6. If your string develops fine hairs, the tone will deteriorate. For an emergency measure, you can clip these hairs off close to the string, but beware of cutting the string!!! You should change the string fairly soon, or right now if you have a concert imminent. Always let strings settle for a day or so before a performance if possible. They take a little while to settle in and hold their tuning. Replacement of strings:
1. Obviously, when it breaks.
2. When the tone sounds poor.
3. When the string goes false (it gets sharper the higher you play and on violins/cellos, the fifths will be out of tune).
4. When it gets hairy.
5. On viols, your middle strings will hardly ever break, so you should change them annually or they will sound gritty and unpleasant.
On certain instruments a couple of notes may make an unpleasant gargling sound however you play them. This is a “wolf note” and often happens around f or f# in one or two octaves. This is a structural problem, and usually requires a trip to a violin repairer to find a solution.

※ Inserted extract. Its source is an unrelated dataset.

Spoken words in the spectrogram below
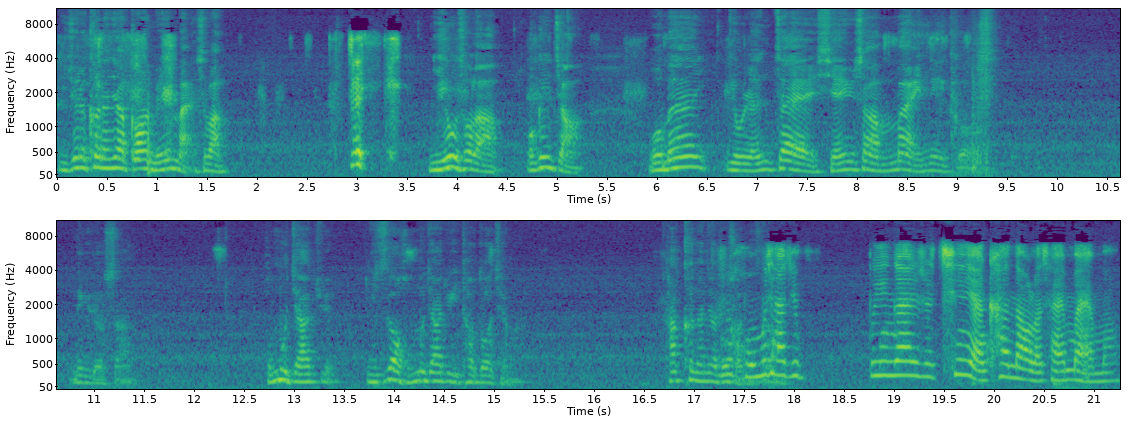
你觉得客单价高了没人买是吧？对，你又错了啊！我跟你讲，我们有人在闲鱼上卖那个那个叫啥红木家具，你知道红木家具一套多少钱吗？他客单价多少？红木家具，不应该是亲眼看到了才买吗？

There are some devices which can be attached to the string to minimise the problem, or sometimes a cork is put between the belly and tailpiece to put pressure on the belly. If nothing at all works, then it is time for a repairer to take off the belly and do some serious work inside.
Occasionally joints can open up due to aging or weather. Cracks can appear through ill treatment or very severe dryness. Take it to your local repairer immediately for attention. If you continue to play with the instrument like that, the sound will deteriorate.
A handy checklist of things to keep in your instrument case:
2. Spare strings
3. Small pair of scissors, but beware of sharp, pointy ones if you fly, as airlines confiscate them
4. Soft pencil (for pegs or rehearsal) or chalk (for pegs)
5. Cloth for dusting rosin off instrument and strings or wiping sweaty hands before performance
6. Tuning fork or electronic tuner
7. Clothes peg (for keeping music down on windy days or under vicious ceiling fans in summer)
8. Fretgut (broken strings) for viol players or lutenists
9. Chinrest cloth or shoulder pad (for violinists)
(c) Patrice Connelly